The UK’s second biggest construction company Carillion has gone into liquidation with the Government pledging to step in to deliver its public sector contracts.
Crisis talks between the firm, its lenders and the government failed to reach a deal to save the giant, which is involved in major projects such as the Highways England smart motorway programme and HS2.
It is also the second biggest supplier of maintenance services to Network Rail and maintains schools and homes for the public sector.
The firm is reported to have run into trouble after losing money on big contracts and running up huge debts of some £1.5bn, this includes a £600m pension deficit.
One of the key contracts that led to Carillion’s demise was the £745m Aberdeen bypass, which is being built by the Aberdeen Roads Ltd consortium, a joint venture that includes Balfour Beatty and Morrison Construction alongside Carillion.
It is due to open in spring 2018 but one key stretch was due to open a year earlier and has suffered delays because of slow progress in initial earthworks. The consortium was also hit with a £280,000 penalty on for polluting two of Scotland’s most important salmon rivers.
Cabinet minister David Lidington announced the government will continue to deliver all public sector services following the insolvency of Carillion PLC and sought to reassure anxious staff, however he added there would be no bailout for the entire firm.
‘All employees should keep coming to work, you will continue to get paid.
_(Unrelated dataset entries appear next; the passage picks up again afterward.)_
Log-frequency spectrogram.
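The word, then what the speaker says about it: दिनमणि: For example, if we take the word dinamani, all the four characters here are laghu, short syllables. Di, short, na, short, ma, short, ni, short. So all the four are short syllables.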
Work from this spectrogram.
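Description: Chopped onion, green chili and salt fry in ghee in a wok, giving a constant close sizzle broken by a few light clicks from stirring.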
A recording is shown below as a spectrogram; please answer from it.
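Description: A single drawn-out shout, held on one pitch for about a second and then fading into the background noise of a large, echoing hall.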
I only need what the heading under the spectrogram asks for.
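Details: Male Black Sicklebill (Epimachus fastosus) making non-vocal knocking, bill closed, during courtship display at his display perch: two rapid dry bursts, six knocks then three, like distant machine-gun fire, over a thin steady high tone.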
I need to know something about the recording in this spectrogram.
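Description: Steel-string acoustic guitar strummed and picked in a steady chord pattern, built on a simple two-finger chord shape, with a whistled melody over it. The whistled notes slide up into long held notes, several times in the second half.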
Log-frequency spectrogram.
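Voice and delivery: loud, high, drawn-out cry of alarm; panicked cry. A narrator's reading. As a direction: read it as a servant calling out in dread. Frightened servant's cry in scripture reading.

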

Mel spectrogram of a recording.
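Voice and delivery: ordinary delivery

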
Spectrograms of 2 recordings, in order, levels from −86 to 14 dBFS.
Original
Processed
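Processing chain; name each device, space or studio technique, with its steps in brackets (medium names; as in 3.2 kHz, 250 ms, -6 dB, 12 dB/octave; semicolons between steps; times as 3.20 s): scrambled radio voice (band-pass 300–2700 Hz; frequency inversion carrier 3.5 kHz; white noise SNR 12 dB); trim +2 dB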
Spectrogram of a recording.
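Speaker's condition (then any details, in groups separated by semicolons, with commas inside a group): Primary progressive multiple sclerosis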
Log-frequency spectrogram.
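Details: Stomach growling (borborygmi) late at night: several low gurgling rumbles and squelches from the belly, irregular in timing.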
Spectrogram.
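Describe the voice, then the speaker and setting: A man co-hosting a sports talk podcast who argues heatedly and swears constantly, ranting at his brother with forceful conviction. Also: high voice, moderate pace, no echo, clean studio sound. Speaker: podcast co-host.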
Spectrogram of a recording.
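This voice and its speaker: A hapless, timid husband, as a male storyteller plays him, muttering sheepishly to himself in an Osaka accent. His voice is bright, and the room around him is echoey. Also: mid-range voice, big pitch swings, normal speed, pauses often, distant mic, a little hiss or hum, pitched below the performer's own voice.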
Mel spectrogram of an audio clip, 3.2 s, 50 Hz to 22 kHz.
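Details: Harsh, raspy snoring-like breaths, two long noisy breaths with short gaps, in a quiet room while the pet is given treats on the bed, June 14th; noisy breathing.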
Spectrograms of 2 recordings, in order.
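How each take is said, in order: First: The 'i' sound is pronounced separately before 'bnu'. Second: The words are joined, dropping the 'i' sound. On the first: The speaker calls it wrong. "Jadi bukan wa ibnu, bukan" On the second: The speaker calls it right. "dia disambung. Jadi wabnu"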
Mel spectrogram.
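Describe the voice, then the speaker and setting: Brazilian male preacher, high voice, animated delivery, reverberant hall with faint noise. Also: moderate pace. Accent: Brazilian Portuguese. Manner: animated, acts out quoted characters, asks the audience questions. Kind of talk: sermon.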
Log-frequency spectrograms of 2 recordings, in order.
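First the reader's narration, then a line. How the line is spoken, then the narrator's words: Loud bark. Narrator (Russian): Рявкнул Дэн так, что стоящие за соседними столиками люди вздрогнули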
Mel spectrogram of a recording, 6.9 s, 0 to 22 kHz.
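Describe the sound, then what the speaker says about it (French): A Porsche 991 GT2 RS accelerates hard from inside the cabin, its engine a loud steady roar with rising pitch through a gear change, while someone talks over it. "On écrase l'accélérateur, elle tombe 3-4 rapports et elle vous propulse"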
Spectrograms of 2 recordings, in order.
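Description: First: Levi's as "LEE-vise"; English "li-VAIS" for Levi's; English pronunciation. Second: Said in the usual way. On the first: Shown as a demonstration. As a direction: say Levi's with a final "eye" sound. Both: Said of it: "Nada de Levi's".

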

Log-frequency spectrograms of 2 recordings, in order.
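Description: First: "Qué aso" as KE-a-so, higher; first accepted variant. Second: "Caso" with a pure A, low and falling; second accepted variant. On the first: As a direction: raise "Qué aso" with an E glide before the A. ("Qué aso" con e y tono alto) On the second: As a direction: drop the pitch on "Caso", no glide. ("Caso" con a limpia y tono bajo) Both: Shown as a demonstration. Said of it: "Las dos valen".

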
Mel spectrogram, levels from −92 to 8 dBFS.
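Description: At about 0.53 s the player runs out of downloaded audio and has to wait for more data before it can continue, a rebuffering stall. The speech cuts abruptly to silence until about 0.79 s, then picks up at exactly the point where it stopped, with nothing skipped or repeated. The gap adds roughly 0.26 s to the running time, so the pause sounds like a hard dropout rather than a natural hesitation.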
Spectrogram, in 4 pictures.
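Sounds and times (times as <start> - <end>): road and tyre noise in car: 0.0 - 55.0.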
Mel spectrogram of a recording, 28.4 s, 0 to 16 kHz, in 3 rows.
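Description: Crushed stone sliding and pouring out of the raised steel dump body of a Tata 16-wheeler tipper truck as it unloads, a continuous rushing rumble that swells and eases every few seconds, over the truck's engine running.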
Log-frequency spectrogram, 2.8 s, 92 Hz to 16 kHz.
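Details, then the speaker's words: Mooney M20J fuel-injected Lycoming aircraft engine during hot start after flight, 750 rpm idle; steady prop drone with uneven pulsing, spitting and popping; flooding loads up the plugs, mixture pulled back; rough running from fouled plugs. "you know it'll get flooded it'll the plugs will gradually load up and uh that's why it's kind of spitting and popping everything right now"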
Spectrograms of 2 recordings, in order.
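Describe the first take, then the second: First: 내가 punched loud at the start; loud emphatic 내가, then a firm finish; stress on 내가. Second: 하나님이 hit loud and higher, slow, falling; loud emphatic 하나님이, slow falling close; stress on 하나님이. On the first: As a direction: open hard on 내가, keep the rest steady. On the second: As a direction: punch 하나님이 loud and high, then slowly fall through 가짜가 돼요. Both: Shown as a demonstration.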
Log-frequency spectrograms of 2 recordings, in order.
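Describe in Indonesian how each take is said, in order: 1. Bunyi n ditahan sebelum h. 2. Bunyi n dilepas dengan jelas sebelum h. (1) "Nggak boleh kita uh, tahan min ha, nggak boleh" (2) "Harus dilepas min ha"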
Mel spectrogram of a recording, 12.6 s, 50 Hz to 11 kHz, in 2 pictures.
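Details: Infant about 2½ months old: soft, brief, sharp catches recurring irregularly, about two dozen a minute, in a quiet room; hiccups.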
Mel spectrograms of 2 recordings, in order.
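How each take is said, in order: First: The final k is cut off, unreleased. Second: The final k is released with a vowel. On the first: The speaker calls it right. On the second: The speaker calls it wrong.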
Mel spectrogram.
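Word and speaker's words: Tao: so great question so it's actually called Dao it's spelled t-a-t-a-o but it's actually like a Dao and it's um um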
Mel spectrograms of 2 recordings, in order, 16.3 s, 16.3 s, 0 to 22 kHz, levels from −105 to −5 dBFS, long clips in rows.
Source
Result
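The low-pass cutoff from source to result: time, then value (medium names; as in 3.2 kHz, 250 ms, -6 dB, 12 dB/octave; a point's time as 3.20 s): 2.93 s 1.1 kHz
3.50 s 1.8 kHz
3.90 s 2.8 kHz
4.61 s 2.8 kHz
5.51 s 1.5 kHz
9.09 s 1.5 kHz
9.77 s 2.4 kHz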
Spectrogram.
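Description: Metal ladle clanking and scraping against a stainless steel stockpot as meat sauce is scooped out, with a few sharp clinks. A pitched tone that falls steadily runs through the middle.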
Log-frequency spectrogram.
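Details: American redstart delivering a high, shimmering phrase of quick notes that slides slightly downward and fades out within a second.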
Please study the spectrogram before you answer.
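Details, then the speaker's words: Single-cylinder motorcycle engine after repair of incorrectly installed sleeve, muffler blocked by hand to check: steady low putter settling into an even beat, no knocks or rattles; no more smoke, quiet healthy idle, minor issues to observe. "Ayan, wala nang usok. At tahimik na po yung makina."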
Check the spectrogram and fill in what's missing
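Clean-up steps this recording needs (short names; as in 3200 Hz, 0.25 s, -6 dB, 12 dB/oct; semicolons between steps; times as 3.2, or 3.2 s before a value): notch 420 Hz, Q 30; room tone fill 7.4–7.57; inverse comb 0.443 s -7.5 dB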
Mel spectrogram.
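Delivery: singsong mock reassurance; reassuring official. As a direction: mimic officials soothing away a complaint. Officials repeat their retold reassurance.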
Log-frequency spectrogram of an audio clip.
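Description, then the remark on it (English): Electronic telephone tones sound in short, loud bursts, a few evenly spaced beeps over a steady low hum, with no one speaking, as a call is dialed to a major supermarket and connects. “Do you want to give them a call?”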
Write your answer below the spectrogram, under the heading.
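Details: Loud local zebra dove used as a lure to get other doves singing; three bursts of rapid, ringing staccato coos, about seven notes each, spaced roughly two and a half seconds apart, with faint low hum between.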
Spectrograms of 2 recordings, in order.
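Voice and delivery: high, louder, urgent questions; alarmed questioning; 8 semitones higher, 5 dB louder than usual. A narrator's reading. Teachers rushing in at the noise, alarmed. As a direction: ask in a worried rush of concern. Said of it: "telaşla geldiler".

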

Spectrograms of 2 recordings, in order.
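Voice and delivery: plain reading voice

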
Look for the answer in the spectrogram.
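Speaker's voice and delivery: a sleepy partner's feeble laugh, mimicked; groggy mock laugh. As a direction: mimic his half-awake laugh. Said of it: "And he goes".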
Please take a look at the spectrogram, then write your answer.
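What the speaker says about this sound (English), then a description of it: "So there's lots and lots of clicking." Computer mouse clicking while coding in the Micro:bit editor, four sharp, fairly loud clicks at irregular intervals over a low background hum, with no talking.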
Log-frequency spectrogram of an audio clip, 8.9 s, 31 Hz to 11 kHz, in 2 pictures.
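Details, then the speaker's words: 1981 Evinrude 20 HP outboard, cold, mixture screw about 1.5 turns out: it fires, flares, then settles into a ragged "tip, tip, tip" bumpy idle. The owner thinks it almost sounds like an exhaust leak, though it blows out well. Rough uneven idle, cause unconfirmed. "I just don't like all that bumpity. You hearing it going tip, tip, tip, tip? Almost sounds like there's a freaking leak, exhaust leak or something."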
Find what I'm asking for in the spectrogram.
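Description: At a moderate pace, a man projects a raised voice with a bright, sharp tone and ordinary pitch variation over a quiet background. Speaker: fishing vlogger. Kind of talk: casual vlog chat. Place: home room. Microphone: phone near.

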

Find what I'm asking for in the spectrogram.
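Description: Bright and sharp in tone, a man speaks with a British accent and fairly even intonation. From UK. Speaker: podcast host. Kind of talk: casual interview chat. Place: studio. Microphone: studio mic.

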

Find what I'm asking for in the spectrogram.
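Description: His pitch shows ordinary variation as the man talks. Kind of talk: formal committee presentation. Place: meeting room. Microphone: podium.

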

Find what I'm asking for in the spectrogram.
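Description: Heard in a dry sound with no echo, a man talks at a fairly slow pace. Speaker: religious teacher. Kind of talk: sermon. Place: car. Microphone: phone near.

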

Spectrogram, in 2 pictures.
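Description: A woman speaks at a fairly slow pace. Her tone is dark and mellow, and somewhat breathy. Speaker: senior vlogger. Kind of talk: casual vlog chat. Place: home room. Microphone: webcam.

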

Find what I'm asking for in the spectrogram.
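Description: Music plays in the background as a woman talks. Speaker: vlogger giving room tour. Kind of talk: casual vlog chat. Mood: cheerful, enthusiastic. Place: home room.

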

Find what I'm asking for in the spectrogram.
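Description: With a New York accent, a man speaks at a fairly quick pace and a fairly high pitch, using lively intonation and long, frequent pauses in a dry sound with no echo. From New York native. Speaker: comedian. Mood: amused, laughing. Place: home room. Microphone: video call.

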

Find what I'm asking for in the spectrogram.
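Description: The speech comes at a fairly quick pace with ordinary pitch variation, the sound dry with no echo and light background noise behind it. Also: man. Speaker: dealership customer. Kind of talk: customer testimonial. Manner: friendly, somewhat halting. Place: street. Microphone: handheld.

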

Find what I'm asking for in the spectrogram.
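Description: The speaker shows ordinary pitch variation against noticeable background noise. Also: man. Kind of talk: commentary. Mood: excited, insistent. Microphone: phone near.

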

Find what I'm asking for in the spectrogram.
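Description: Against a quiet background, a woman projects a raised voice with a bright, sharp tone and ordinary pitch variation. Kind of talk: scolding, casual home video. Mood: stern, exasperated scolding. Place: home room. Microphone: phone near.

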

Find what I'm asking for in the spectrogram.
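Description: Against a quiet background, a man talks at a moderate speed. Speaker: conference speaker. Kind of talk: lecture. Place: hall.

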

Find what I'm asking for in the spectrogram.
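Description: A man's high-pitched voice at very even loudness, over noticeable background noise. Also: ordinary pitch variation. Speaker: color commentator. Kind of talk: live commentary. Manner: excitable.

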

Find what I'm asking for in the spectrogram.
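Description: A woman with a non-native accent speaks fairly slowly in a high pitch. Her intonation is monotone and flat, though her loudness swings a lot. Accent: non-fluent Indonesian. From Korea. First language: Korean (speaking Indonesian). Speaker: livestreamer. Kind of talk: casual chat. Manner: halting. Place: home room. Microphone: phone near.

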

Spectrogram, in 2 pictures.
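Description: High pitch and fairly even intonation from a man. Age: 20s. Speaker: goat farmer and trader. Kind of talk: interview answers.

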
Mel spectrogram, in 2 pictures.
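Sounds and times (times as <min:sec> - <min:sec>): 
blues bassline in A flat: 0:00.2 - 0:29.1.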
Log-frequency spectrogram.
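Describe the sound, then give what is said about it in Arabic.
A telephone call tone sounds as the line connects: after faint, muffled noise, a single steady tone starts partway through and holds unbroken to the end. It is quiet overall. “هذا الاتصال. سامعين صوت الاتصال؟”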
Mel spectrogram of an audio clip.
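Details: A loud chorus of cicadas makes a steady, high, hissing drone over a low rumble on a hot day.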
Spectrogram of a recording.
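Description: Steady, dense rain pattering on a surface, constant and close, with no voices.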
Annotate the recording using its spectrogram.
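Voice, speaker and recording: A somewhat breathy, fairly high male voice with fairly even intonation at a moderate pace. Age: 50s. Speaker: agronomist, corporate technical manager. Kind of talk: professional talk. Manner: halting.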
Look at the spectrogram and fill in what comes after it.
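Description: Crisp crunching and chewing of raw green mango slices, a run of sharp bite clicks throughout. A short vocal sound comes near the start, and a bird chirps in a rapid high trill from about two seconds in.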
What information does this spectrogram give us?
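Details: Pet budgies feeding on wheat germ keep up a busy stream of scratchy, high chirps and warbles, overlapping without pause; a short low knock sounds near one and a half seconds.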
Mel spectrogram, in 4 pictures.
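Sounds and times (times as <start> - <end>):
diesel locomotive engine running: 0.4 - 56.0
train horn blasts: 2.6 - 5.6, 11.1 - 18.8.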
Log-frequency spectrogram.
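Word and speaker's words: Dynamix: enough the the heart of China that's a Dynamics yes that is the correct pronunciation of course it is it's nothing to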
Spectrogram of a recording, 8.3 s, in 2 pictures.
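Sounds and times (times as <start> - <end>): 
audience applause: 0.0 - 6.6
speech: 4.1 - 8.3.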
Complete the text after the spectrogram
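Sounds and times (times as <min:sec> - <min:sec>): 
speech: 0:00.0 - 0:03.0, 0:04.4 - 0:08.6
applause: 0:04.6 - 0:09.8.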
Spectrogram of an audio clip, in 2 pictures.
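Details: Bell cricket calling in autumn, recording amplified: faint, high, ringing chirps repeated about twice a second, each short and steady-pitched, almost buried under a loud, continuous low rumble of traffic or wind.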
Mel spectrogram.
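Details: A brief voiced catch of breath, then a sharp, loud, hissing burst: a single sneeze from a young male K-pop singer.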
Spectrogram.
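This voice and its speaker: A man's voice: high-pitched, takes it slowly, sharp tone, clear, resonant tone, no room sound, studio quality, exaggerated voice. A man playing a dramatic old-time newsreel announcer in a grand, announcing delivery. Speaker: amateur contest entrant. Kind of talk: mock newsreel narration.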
Staff that are engaged on public sector contracts still have important work to do.
‘It is regrettable that Carillion has not been able to find suitable financing options with its lenders but taxpayers cannot be expected to bail out a private sector company.
‘Since profit warnings were first issued in July, the Government has been closely monitoring the situation and has been in constructive discussion with Carillion while it sought to refinance its business. We remained hopeful that a solution could be found while putting robust contingency plans in place to prepare for every eventuality. It is of course disappointing that Carillion has become insolvent, but our primary responsibility has always been keep our essential public services running safely.’
Following profit warnings and share collapses, the last straw in the saga could have come early this year when it was announced Carillion was being investigated by the Financial Conduct Authority (FCA) in connection with statements it made over a seven-month period leading up to the removal of its then chief executive last year.
While the firm had a large order book and is reported to have been given more time to pay off its debts, it struggled to secure any more lending from its banks.
Chief executive of leading contractors body Civil Engineering Contractors Association (CECA) Alasdair Reisner said: ‘Today’s news is extremely worrying for Carillion’s staff and suppliers. In this challenging climate, it is vital that industry and Government work together to provide support to those affected by Carillion’s liquidation.
‘We will work with the Government and other industry representatives to identify where and how this support can best be provided.’
Questions are likely to be asked in Parliament about exactly what the Government knew and when.
Shadow business secretary Rebecca Long-Bailey told the BBC that Labour wanted a full investigation into the Government’s dealings with Carillion: ‘This company issued three profit warnings in the last six months, yet despite those profit warnings the government continued to grant contracts to this company.’
She added that she did not want the government to take on the contracts that were loss-making, while selling the profitable ones to other private companies.
Mick Cash, the general secretary of the Rail, Maritime and Transport (RMT) union, said: ‘This is disastrous news for the workforce and disastrous news for transport and public services in Britain.
‘RMT will be demanding urgent meetings with Network Rail and the train companies today with the objective of protecting our members jobs and pensions.’
Carillion in numbers
Carillion held approximately 450 contracts with government, representing 38% of Carillion’s 2016 reported revenue.
The Official Receiver has been appointed by the court as liquidator along with partners at PwC that have been appointed Special Managers.
Carillion has 43,000 staff globally, 20,000 in the UK.
Last year, the firm issued three profit warnings and wrote down more than £1bn from the value of contracts.
Information from The Insolvency Service
- To ensure continuity of public services, the companies will employ workers on the same terms and conditions as before:
- employees should continue to turn up for work and will be paid as normal any employee worried about their pension situation can ring The Pension Advisory Service (TPAS) on 0300 123 1047 for free and impartial guidance
- The Pension Advisory Service (TPAS) has also set up a special helpline number for members of these pension schemes: 020 7630 2715. Those already receiving their pensions will continue to receive payment
- a dedicated website has been set up to provide information for anyone affected – see www.pwc.co.uk/carillion and a dedicated helpline – 0800 063 9282